(Data items)
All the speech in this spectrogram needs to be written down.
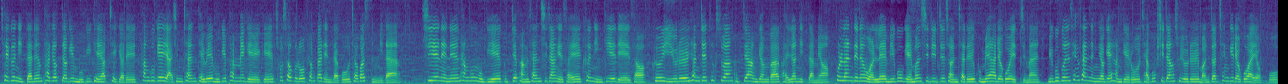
최근 잇따른 파격적인 무기 계약 체결은 한국의 야심찬 대외 무기 판매 계획의 초석으로 평가된다고 적었습니다. CNN은 한국 무기의 국제 방산 시장에서의 큰 인기에 대해서 그 이유를 현재 특수한 국제 환경과 관련 있다며 폴란드는 원래 미국 M1 시리즈 전차를 구매하려고 했지만 미국은 생산 능력의 한계로 자국 시장 수요를 먼저 챙기려고 하였고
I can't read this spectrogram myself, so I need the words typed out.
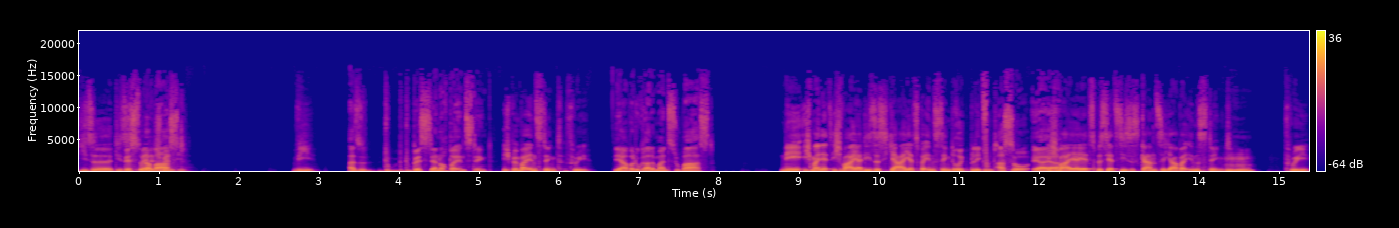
diese, dieses Bist du Management. warst? Wie? also du, du bist ja noch bei Instinct. Ich bin bei Instinct 3. Ja, aber du gerade meinst, du warst. Nee, ich meine jetzt, ich war ja dieses Jahr jetzt bei Instinct rückblickend. Ach so, ja, ja. Ich war ja jetzt bis jetzt dieses ganze Jahr bei Instinct mhm. 3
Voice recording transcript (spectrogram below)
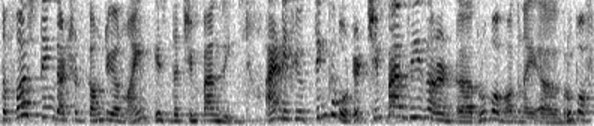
The first thing that should come to your mind is the chimpanzee. And if you think about it chimpanzees are a uh, group of organi- uh, group of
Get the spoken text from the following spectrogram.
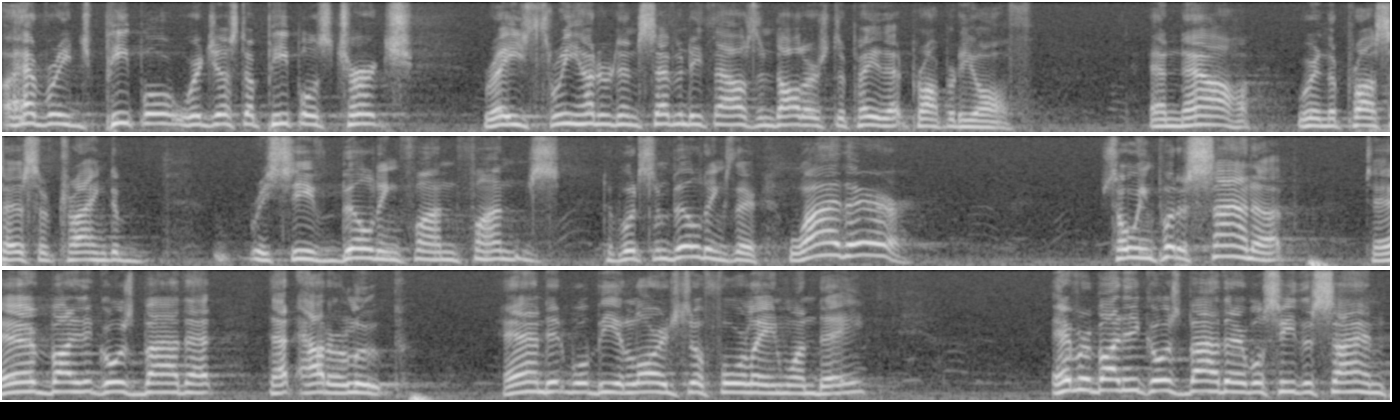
average people, we're just a people's church, raised $370,000 to pay that property off. And now we're in the process of trying to receive building fund funds to put some buildings there. Why there? So we can put a sign up to everybody that goes by that, that outer loop. And it will be enlarged to a four lane one day. Everybody that goes by there will see the sign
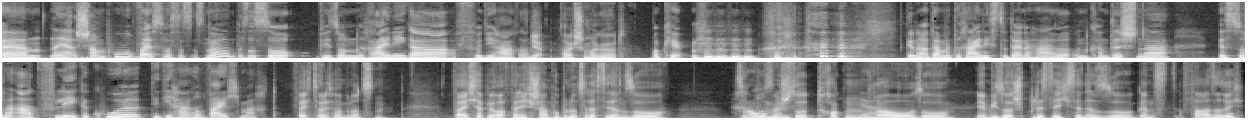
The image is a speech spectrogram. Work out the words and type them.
Ähm, naja, Shampoo, weißt du, was das ist, ne? Das ist so wie so ein Reiniger für die Haare. Ja, habe ich schon mal gehört. Okay. genau, damit reinigst du deine Haare. Und Mhm. Conditioner ist so eine Art Pflegekur, die die Haare weich macht. Vielleicht sollte ich es mal benutzen. Weil ich habe ja oft, wenn ich Shampoo benutze, dass die dann so, so Rau komisch, sind. so trocken, Ja. rau, so, ja, wie so splissig sind, also so ganz faserig.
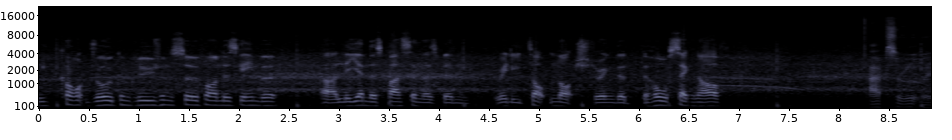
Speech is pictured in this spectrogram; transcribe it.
we can't draw conclusions so far in this game, but uh, Leyenda's passing has been really top notch during the, the whole second half. Absolutely.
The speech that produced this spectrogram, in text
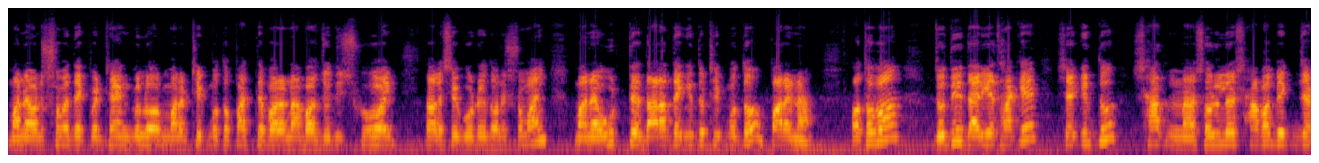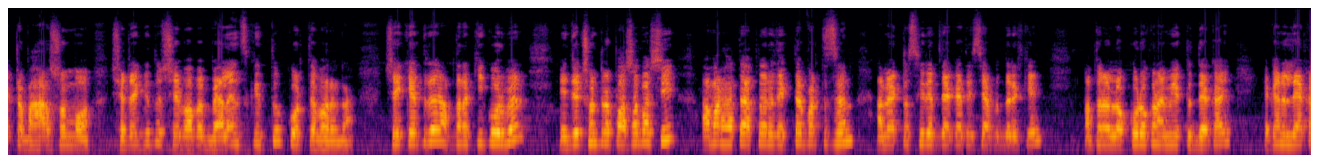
মানে অনেক সময় দেখবেন ঠ্যাংগুলো মানে ঠিক মতো পাততে পারে না বা যদি হয়, তাহলে সে গরুটা অনেক সময় মানে উঠতে, দাঁড়াতে কিন্তু ঠিক মতো পারে না। অথবা যদি দাঁড়িয়ে থাকে, সে কিন্তু শরীরের স্বাভাবিক যে একটা ভারসাম্য, সেটা কিন্তু সেভাবে ব্যালেন্স কিন্তু করতে পারে না। সেক্ষেত্রে আপনারা কি করবেন? ইঞ্জেকশনটার পাশাপাশি আমার হাতে আপনারা দেখতে পারতেছেন, আমি একটা সিরাপ দেখাতেছি আপনাদেরকে। আপনারা লক্ষ্য রাখুন, আমি একটু দেখাই। এখানে লেখা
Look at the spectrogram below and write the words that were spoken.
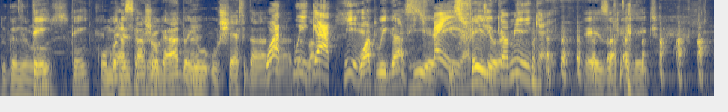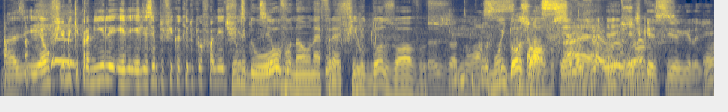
do Guns N' tem, Roses. Tem, tem. Quando ele tá com, jogado, né? aí o, o chefe da... What da, we da, got here What we got here is failure. é, exatamente. Mas é um filme que para mim ele, ele, ele, exemplifica aquilo que eu falei. É filme do ovo não, né, Fred? Um filme. filme. dos ovos. Dos, nossa. Muito dos ovos. Cena, é, eu esqueci aquilo ali.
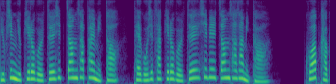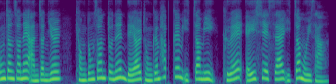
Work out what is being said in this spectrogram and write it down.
66kV 10.48m 154kV 11.44m 고압 가공전선의 안전율 경동선 또는 내열 동금 합금 2.2, 그 외 ACSR 2.5 이상.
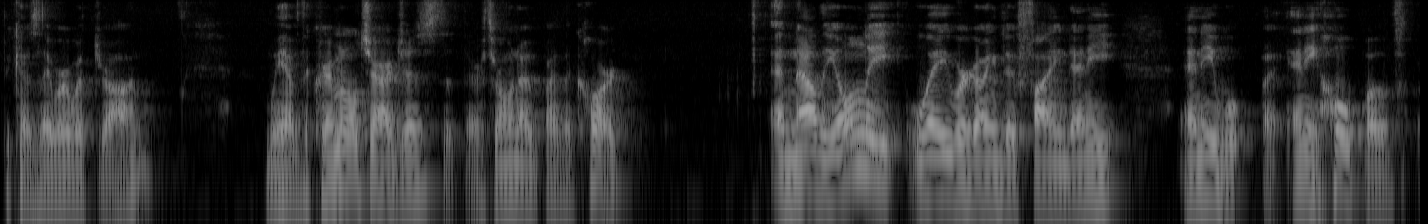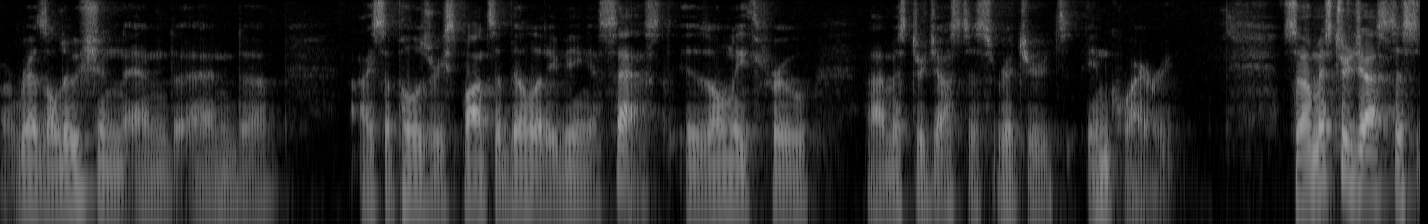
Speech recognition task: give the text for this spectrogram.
because they were withdrawn. We have the criminal charges that are thrown out by the court. And now the only way we're going to find any any any hope of resolution and and uh, I suppose responsibility being assessed is only through uh, Mr. Justice Richard's inquiry. So Mr. Justice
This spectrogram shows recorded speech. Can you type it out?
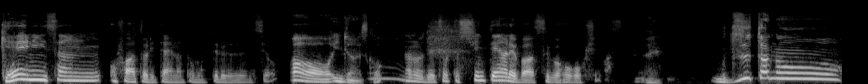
芸人さんオファー取りたいなと思ってるんですよ。ああ、いいんじゃないですか？うんなので、ちょっと進展あればすぐ報告します。もうずっとあのー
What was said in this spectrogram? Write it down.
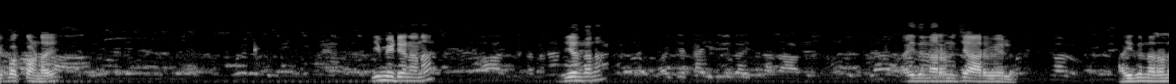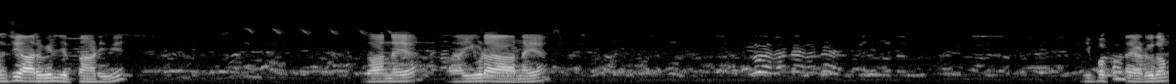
ఈ పక్క ఉన్నాయి. ఈ మీటేనా ఈ ఎంతనా? ఐదున్నర నుంచి ఆరు వేలు. ఐదున్నర నుంచి ఆరు వేలు చెప్తున్నాడు ఇవి. అన్నయ్య అవి కూడా అన్నయ్య ఈ పక్క అడుగుదాం.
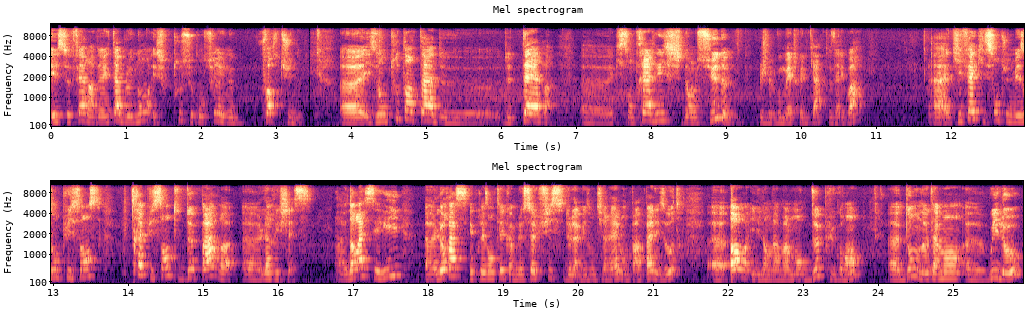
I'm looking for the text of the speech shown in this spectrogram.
et se faire un véritable nom et surtout se construire une fortune. Euh, ils ont tout un tas de, terres euh, qui sont très riches dans le sud. Je vais vous mettre une carte, vous allez voir. Euh, qui fait qu'ils sont une maison puissance, très puissante de par leur richesse. dans la série, Loras est présenté comme le seul fils de la maison Tyrell, on ne parle pas des autres. or, il en a normalement deux plus grands, dont notamment Willow,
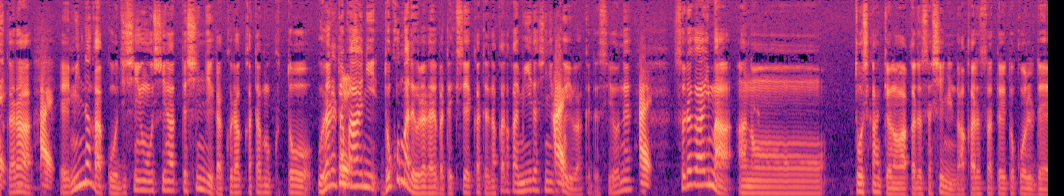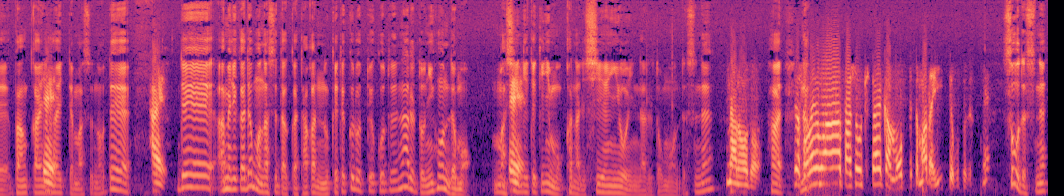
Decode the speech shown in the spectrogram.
すから、はいはいえーみんながこう自信を失って心理が暗く傾くと売られた場合にどこまで売られれば適正かってなかなか見出しにくいわけですよね。はい。それが今、あのー投資環境の明るさ、心理の明るさというところで挽回に入ってますので、はい。でアメリカでもナスダックが高値抜けてくるということになると、日本でも、まあ、心理的にもかなり支援要因になると思うんですね。なるほど。はい、じゃあ、それは多少期待感持っててまだいいってことですね。そうですね。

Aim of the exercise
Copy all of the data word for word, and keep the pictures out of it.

Task response
All the speech in this spectrogram needs to be written down.
최근 잇따른 파격적인 무기 계약 체결은 한국의 야심찬 대외 무기 판매 계획의 초석으로 평가된다고 적었습니다. CNN은 한국 무기의 국제 방산 시장에서의 큰 인기에 대해서 그 이유를 현재 특수한 국제 환경과 관련 있다며 폴란드는 원래 미국 M1 시리즈 전차를 구매하려고 했지만 미국은 생산 능력의 한계로 자국 시장 수요를 먼저 챙기려고 하였고
I can't read this spectrogram myself, so I need the words typed out.
diese, dieses Bist du Management. warst? Wie? also du, du bist ja noch bei Instinct. Ich bin bei Instinct 3. Ja, aber du gerade meinst, du warst. Nee, ich meine jetzt, ich war ja dieses Jahr jetzt bei Instinct rückblickend. Ach so, ja, ja. Ich war ja jetzt bis jetzt dieses ganze Jahr bei Instinct mhm. 3
Voice recording transcript (spectrogram below)
The first thing that should come to your mind is the chimpanzee. And if you think about it chimpanzees are a uh, group of organi- uh, group of
Get the spoken text from the following spectrogram.
average people, we're just a people's church, raised $370,000 to pay that property off. And now we're in the process of trying to receive building fund funds to put some buildings there. Why there? So we can put a sign up to everybody that goes by that, that outer loop. And it will be enlarged to a four lane one day. Everybody that goes by there will see the sign
The image is a speech spectrogram. Work out the words and type them.
Ähm, naja, Shampoo, weißt du, was das ist, ne? Das ist so wie so ein Reiniger für die Haare. Ja, habe ich schon mal gehört. Okay. genau, damit reinigst du deine Haare. Und Mhm. Conditioner ist so eine Art Pflegekur, die die Haare weich macht. Vielleicht sollte ich es mal benutzen. Weil ich habe ja oft, wenn ich Shampoo benutze, dass die dann so, so Rau komisch, sind. so trocken, Ja. rau, so, ja, wie so splissig sind, also so ganz faserig.
Speech is pictured in this spectrogram; transcribe it.
we can't draw conclusions so far in this game, but uh, Leyenda's passing has been really top notch during the, the whole second half. Absolutely.
The speech that produced this spectrogram, in text
মানে অনেক সময় দেখবেন ঠ্যাংগুলো মানে ঠিক মতো পাততে পারে না বা যদি হয়, তাহলে সে গরুটা অনেক সময় মানে উঠতে, দাঁড়াতে কিন্তু ঠিক মতো পারে না। অথবা যদি দাঁড়িয়ে থাকে, সে কিন্তু শরীরের স্বাভাবিক যে একটা ভারসাম্য, সেটা কিন্তু সেভাবে ব্যালেন্স কিন্তু করতে পারে না। সেক্ষেত্রে আপনারা কি করবেন? ইঞ্জেকশনটার পাশাপাশি আমার হাতে আপনারা দেখতে পারতেছেন, আমি একটা সিরাপ দেখাতেছি আপনাদেরকে। আপনারা লক্ষ্য রাখুন, আমি একটু দেখাই। এখানে লেখা
Look at the spectrogram below and write the words that were spoken.
do Guns N' tem, Roses. Tem, tem. Quando ele tá com, jogado, né? aí o, o chefe da... What da, we da, got here What we got here is failure. é, exatamente. Mas é um filme que para mim ele, ele, ele, exemplifica aquilo que eu falei. É filme do ovo não, né, Fred? Um filme. filme. dos ovos. Dos, nossa. Muito dos ovos. Cena, é, eu esqueci aquilo ali.
Work out what is being said in this spectrogram and write it down.
66kV 10.48m 154kV 11.44m 고압 가공전선의 안전율 경동선 또는 내열 동금 합금 2.2, 그 외 ACSR 2.5 이상.
Speech recognition task: give the text for this spectrogram.
because they were withdrawn. We have the criminal charges that are thrown out by the court. And now the only way we're going to find any any any hope of resolution and and uh, I suppose responsibility being assessed is only through uh, Mr. Justice Richard's inquiry. So Mr. Justice
This spectrogram shows recorded speech. Can you type it out?
芸人さんオファー取りたいなと思ってるんですよ。ああ、いいんじゃないですか？うんなので、ちょっと進展あればすぐ報告します。もうずっとあのー
What was said in this spectrogram? Write it down.
ఈ పక్క ఉన్నాయి. ఈ మీటేనా ఈ ఎంతనా? ఐదున్నర నుంచి ఆరు వేలు. ఐదున్నర నుంచి ఆరు వేలు చెప్తున్నాడు ఇవి. అన్నయ్య అవి కూడా అన్నయ్య ఈ పక్క అడుగుదాం.
I'm looking for the text of the speech shown in this spectrogram.
et se faire un véritable nom et surtout se construire une fortune. Euh, ils ont tout un tas de, terres euh, qui sont très riches dans le sud. Je vais vous mettre une carte, vous allez voir. Euh, qui fait qu'ils sont une maison puissance, très puissante de par leur richesse. dans la série, Loras est présenté comme le seul fils de la maison Tyrell, on ne parle pas des autres. or, il en a normalement deux plus grands, dont notamment Willow,
Decode the speech shown in the spectrogram.
すから、はいはいえーみんながこう自信を失って心理が暗く傾くと売られた場合にどこまで売られれば適正かってなかなか見出しにくいわけですよね。はい。それが今、あのー投資環境の明るさ、心理の明るさというところで挽回に入ってますので、はい。でアメリカでもナスダックが高値抜けてくるということになると、日本でも、まあ、心理的にもかなり支援要因になると思うんですね。なるほど。はい、じゃあ、それは多少期待感持っててまだいいってことですね。そうですね。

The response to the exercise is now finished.